# INSTRUCTIONS FOR THE TASK
As the answer, give exactly the lines of the records below from the one with "Given the spectrogram" through the one with "May I have the", ends included and pictures left out.

# EXERCISE MATERIAL

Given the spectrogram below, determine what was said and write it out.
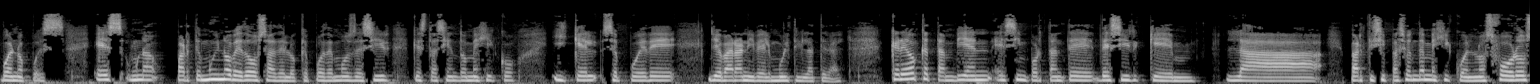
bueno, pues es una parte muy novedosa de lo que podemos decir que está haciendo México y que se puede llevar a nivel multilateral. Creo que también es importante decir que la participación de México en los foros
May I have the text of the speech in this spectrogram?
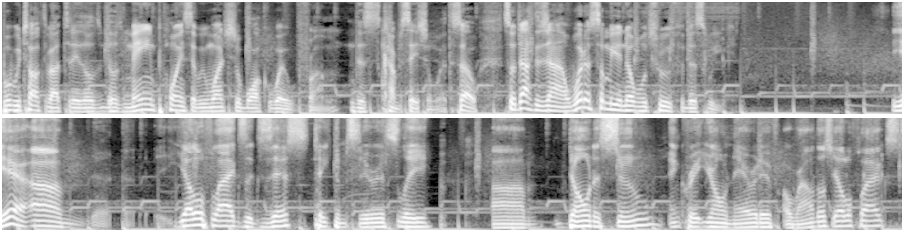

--

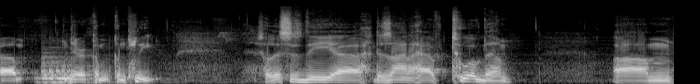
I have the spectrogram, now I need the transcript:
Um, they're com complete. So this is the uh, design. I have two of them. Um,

# ANSWER TO THIS TASK
Given the spectrogram below, determine what was said and write it out.
bueno, pues es una parte muy novedosa de lo que podemos decir que está haciendo México y que se puede llevar a nivel multilateral. Creo que también es importante decir que la participación de México en los foros
May I have the text of the speech in this spectrogram?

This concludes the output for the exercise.